The glamour and the grandeur of power politics never enticed her, while Sanjay Gandhi and his wife, Meneka, were seized by that universal bug of power.

Sanjay as the future prime minister of India, while her own husband as an ordinary pilot, never bothered Sonia's idea of a peaceful, happy and contented life.

Sonia vehemently opposed her husband's entry into politics after Sanjay's death. The glory of power did not interest her. Not even when Rajiv Gandhi died, and the whole of Congress begged her to become president of the Congress party.

Only after eight long years of stony silence and privacy, when she saw the Congress party was in a complete shambles, she chose to enter the cesspool of politics.

Sonia Gandhi's road to fame came in 2004 when the Sangh Parivar was shining, and their childhood upbringing of anger, jealousy and hatred betrayed them.

The Parivar is congenitally hateful and vulgar. Their jealousy is like a woman's jealousy, who is willing to bear all costs, but wants to show her rival woman down.

The Sangh does not know that in long-run politics is a field for the logical and the sophisticated. In politics you must play on the emotions of the masses, but take care to never get caught in your own trap that has laid out for them.

If you hate in politics, you lose. Your hatred will expose you, and the target of your hate will get mass sympathy for a victim. The fundamental rule is that there are no friends or foes in politics. It is not a field for emotional fools.

But since Parivar does not know politics, it hates Sonia Gandhi with a purple passion. As a result of their single-minded vilification and demonisation of Sonia Gandhi, they have created a phenomenon out of a simple, average and humble woman of foreign origin who had no knowledge, wisdom or experience to show off in comparison to her stalwart opponents.

Except that she had oodles of common sense and humility, which they lack by design and default.

But at the end of the day, lack of knowledge is also a dangerous thing.

Lack of knowledge is her greatest weakness. It is her weakest link. In critical moments, she has to be depended on her trusted lieutenants. And when you are dependent on others, their weaknesses become yours.

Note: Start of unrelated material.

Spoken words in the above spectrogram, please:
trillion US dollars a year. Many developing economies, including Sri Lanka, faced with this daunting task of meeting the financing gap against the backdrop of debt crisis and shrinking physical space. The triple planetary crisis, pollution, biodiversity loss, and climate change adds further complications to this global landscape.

Humility is still her formidable weapon, and even this time round, she converted her weakness into strength, a threat into an opportunity. Sonia caught every Indian by surprise and resigned. The Sangh, of course, cannot understand her. That is why they fail to anticipate her moves. She does not think like them.

And of course, the Sangh will never learn. None of us do. Our learning is concrete by the time we turn 18. That is why the Sangh leaders, their spokespersons, their campaigners and workers continue to attack Sonia Gandhi personally, adding more fuel to her fire all the time, creating a political legend out of a simple, poorly educated woman who was a homemaker for most of her life.

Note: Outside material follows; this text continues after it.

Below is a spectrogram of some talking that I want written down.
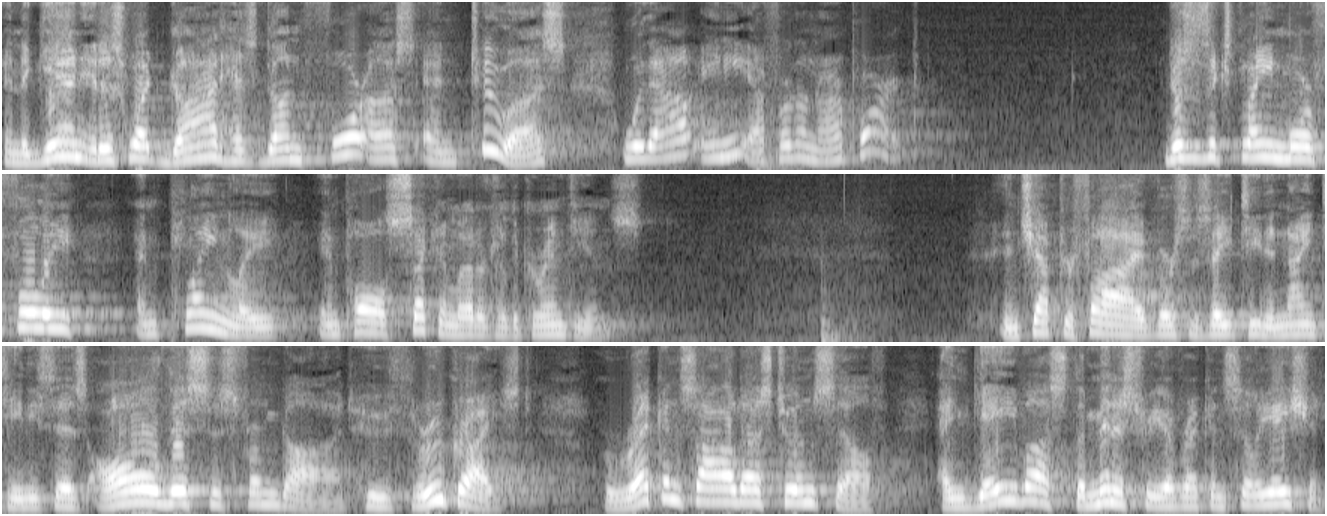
And again, it is what God has done for us and to us without any effort on our part. This is explained more fully and plainly in Paul's second letter to the Corinthians. In chapter 5, verses 18 and 19, he says, All this is from God, who through Christ reconciled us to himself and gave us the ministry of reconciliation.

The Sangh Parivar does not have the singular, unemotional goal to win power. It is too stupid for that. It just wants to satiate its emotional hatred against Sonia Gandhi. Just like a jealous woman.

If only they ignored Sonia Gandhi steadfastly and focused on issues instead of remaining personality-centric and paranoid, they would at least have a fighting chance against her.

But right now it is her humility versus their arrogance. The Sangh is arrogant by origin and Sonia is humble by origin.

Both shall not change.

And the old Chinese wisdom says: "Arrogance invites ruin; humility receives benefits."

Vikas Vij can be contacted


All views and opinions presented in this article are solely those of the surfers and do not necessarily represent those of

First Published: Apr 02, 2006 11:16 IST